Meanwhile, board members Robert Jeffress, Marc Burns, and Rodney Howard-Browne endorsed Trump’s assertion of moral equivalence between Nazis and anti-Nazis. Howard-Browne, for example, tweeted “We strongly condemn all white supremacists, KKK, Antifa and Black Lives Matter, Main Stream Media in the strongest of terms.”
In between, things get interesting. Several evangelical board members spared Trump, remained on the board, yet harshly condemned the “Unite the Right” rally without the moral equivocation of Trump’s statements.
For example, Tony Suarez, vice president of the National Hispanic Christian Leadership Conference (NHCLC), wrote on Facebook that “The racism and hate being spewed by the alt-right and white supremacists, that have invaded our state this weekend, is an insult to Christianity and our country.”
Yet Suarez defended remaining on the board by referring once again to an obscure Biblical story in which Jesus converts an unpopular, rich, and sinful tax collector named Zacchaeus. “Jesus was willing to go to his house and have a conversation,” Suarez told a reporter last fall. “And a conversation led to a conversion. But while the conversation was taking place, the multitude was outraged that Jesus would even go to his house… My hope has been during these different conversations with Mr. Trump, and being a part of that advisory board, that there will be a change.”
After Charlottesville, Suarez tweeted, in response to calls that he step down, “Could you imagine Daniel, Jeremiah, Samuel, Nathan, or Isaiah saying they’d no longer advise or speak to the king or government?” (Actually, Jeremiah was an outsider who furiously inveighed against the corrupt leadership of his time.)
Other advisers also took a middle path. Johnnie Moore said that Republican and Democrat politicians have been “unhelpful, too emotional, and insensitive,” and condemned white supremacy specifically. Ralph Reed said that “Those who twist the cross of Christ into a swastika exchange his message of love and redemption for one of hatred and evil.” These and other evangelical insiders managed to condemn the Charlottesville neo-Nazis far more effectively than Trump did, but stopped short of condemning Trump himself.

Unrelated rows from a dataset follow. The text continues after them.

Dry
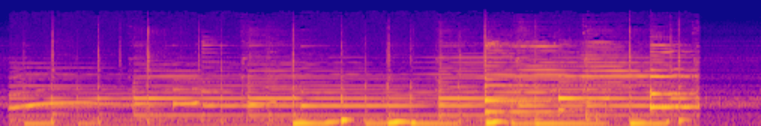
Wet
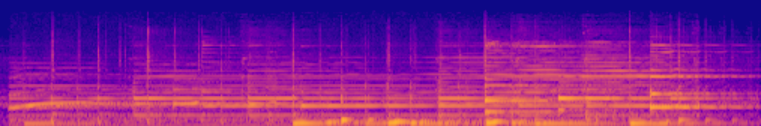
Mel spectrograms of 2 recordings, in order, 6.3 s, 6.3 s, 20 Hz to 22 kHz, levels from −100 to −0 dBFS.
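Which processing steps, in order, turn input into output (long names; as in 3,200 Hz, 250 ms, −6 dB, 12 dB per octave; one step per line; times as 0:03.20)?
repeating echo 223 ms, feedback 48%, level −11 dB
level −9 dB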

As for their reasons, many interpretations are possible. One might take these leaders at their word. “If God called me to support and Advise @realDonaldTrump spiritually How Can you Resign?” tweeted Pastor Mark Burns. Or one might observe that the “deal with the devil” is paying off handsomely, with an arch-conservative on the Supreme Court and Obamacare’s contraception coverage a distant memory. Or, of course, it could simply be a matter of ambition and ego.
For all these reasons, the evangelical board has not gone the way of Trump’s newly defunct councils. They continue to preach and pray with the president. Yet with evangelical support for Trump showing signs of wear, it’s not clear that these “court evangelicals” are on the right side of politics, let alone the right side of history.